Perioperative diabetes and HbA1c in mortality


Clinical question: Do preoperative hemoglobin A1c (HbA1c) and perioperative glucose predict outcomes in patients undergoing noncardiac and cardiac surgeries?

Background: Hyperglycemia in the perioperative period has been associated with infection, delayed wound healing, and postoperative mortality. Studies have investigated the effects of HbA1c or hyperglycemia on postoperative outcomes, but none have been performed to assess the effect of one while controlling for the other.

Study design: Retrospective analysis.

Setting: Single-center, Duke University Health System.

Dr. Antony Agith of Loyola University Chicago, Maywood, Ill.

Dr. Antony Agith

Synopsis: Using a database of electronic health records at Duke University Health System, Durham, N.C., investigators reviewed 13,077 surgeries (6,684 noncardiac and 6,393 cardiac) to determine the association of preoperative HbA1c with perioperative glucose and 30-day mortality. For noncardiac surgery, increased average perioperative glucose was associated with increased mortality (P = .04). In cardiac surgery both low and high average glucose was associated with increased mortality (P = .001). By contrast, HbA1c was not a significant predictor of postoperative mortality in cardiac surgery (P = .08), and in noncardiac surgery, HbA1C was negatively associated with 30-day mortality (P = .01). Overall, perioperative glucose was predictive of 30-day mortality, but HbA1c was not associated with 30-day mortality after researchers controlled for glucose.

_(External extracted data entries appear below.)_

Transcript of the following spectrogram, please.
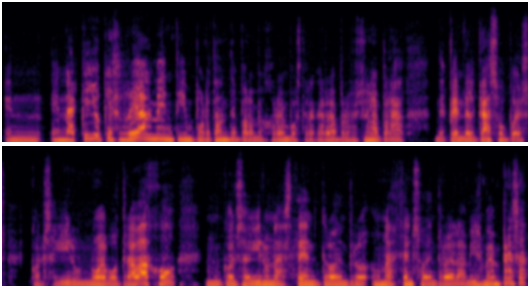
en, aquello que es realmente importante para mejorar en vuestra carrera profesional, para, depende del caso, pues conseguir un nuevo trabajo, mm, conseguir un ascenso dentro, un ascenso dentro de la misma empresa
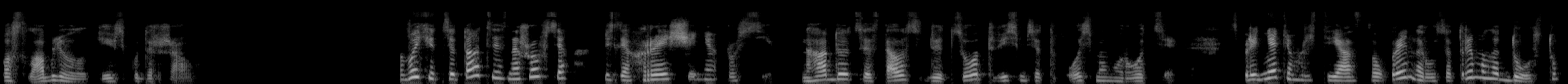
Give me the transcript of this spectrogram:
послаблювало Київську державу. Вихід ситуації знайшовся після хрещення Русі. Нагадую, це сталося в 988 році. З прийняттям християнства Україна Русь отримала доступ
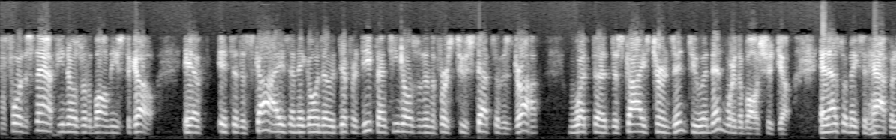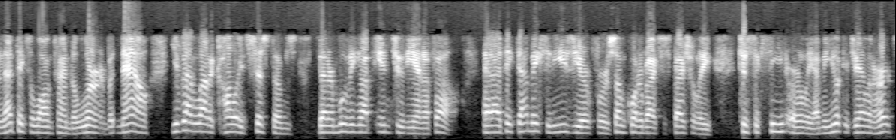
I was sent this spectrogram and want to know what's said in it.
Before the snap, he knows where the ball needs to go. If it's a disguise and they go into a different defense, he knows within the first two steps of his drop what the disguise turns into and then where the ball should go. And that's what makes it happen. And that takes a long time to learn. But now you've got a lot of college systems that are moving up into the NFL. And I think that makes it easier for some quarterbacks, especially, to succeed early. I mean, you look at Jalen Hurts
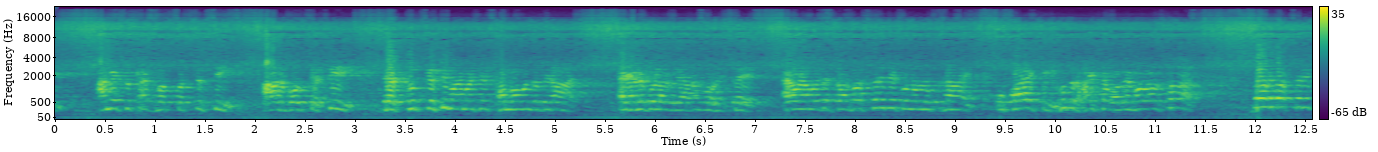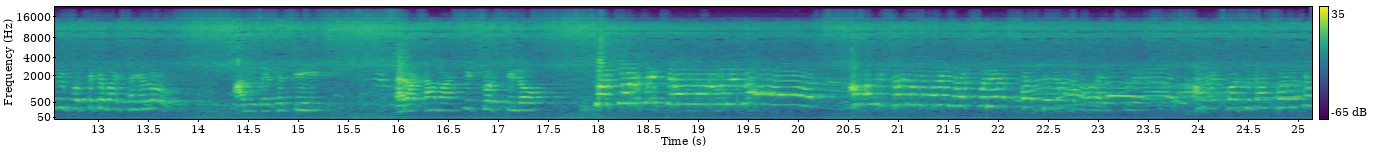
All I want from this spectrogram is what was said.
আমি একটু খ্যাতমত করতেছি, আর বলতেছি যে, শুনতেছি মানুষের সম্ভাবনা বিরাট। এখানে গোলাগুলি আরম্ভ হচ্ছে। এখন আমাদের দরবার শরীফে কোনো লোক নাই। উপায় কি? হুজুর হাইসা বলে মলার স্যার দরবার শরীফে প্রত্যেকে বাইসা গেল। আমি দেখেছি, এরা কামান ঠিক করছিল। আর এক পাশে দাঁড়াইছে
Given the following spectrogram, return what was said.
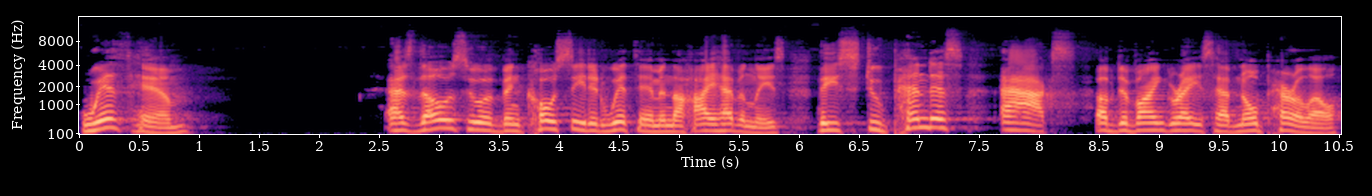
with him as those who have been co seated with him in the high heavenlies, these stupendous acts of divine grace have no parallel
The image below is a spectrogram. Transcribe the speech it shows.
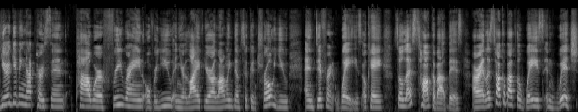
you're giving that person power, free reign over you and your life. You're allowing them to control you in different ways. Okay. So let's talk about this. All right. Let's talk about the ways in which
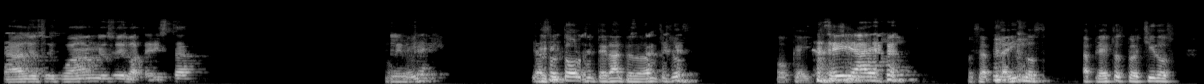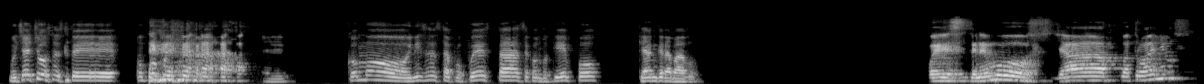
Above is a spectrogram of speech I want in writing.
tal? Yo soy Juan, yo soy el baterista. Ok. Ya son todos los integrantes, ¿verdad, muchachos? Ok. Sí, ya, ya. O sea, apiladitos, apiladitos pero chidos. Muchachos, este, un poco, eh, ¿cómo inicias esta propuesta? ¿Hace cuánto tiempo? ¿Qué han grabado? Pues tenemos ya cuatro años.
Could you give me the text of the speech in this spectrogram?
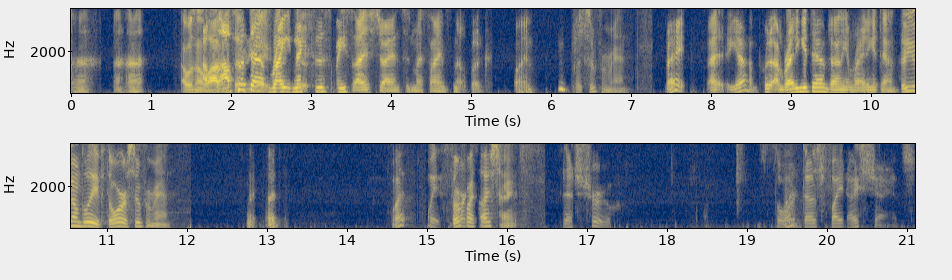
uh, uh-huh. I wasn't I'll, alive. in I'll put that right but- next to the space ice giants in my science notebook. Fine, But Superman. right? I, yeah, I'm, put, I'm writing it down, Donnie. I'm writing it down. Who you gonna believe, Thor or Superman? What? what? What? Wait, Thor Thor. fights ice giants. That's true. Thor What? does fight ice giants.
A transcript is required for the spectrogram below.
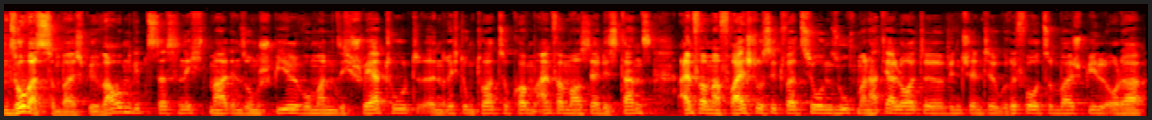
und sowas zum Beispiel. Warum gibt es das nicht mal in so einem Spiel, wo man sich schwer tut, in Richtung Tor zu kommen, einfach mal aus der Distanz, einfach mal Freistoßsituationen suchen. Man hat ja Leute, Vincente Griffo zum Beispiel oder,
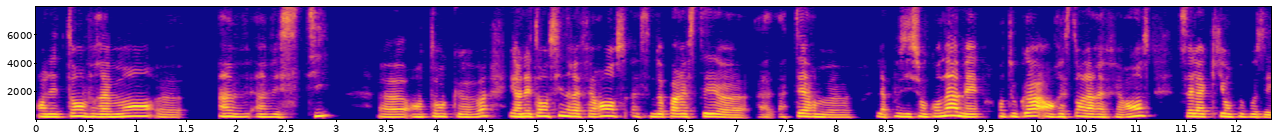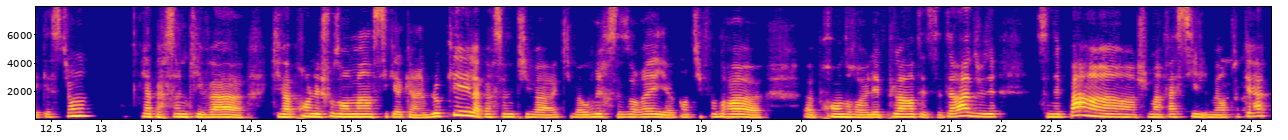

Because the study is retrospective, no causal relationship can be established. Hospitalists involved in perioperative care should aim for optimization of glucose control regardless of preoperative HbA1c.

Bottom line: Perioperative glucose is related to surgical outcomes, but HbA1c is a less useful indicator of 30-day postoperative mortality.

Citation: Van den Boom W et al. Effect of A1C and glucose on postoperative mortality in noncardiac and cardiac surgeries. Diabetes Care. 2018 Feb;41:782-8.

Recommended Reading

Bariatric surgery comes with some risk of complications
The Hospitalist
Major message: Most heart failure is preventable
The Hospitalist
Lower glucose target linked to improved mortality in critically ill
The Hospitalist
High risk of low glucose? Hospital alerts promise a crucial heads-up
The Hospitalist
Fluoroquinolones can cause fatal hypoglycemia, FDA warns
The Hospitalist
Closed-loop insulin control for T2DM is feasible in hospital setting
The Hospitalist
Intranasal naloxone promising for type 1 hypoglycemia
The Hospitalist
Hospitalists target inpatient glycemic control
The Hospitalist
Plan now for outpatient diabetes tech in the hospital
The Hospitalist
Review protocols, follow reprocessing guidelines to cut device-related HAIs
The Hospitalist
   Comments ()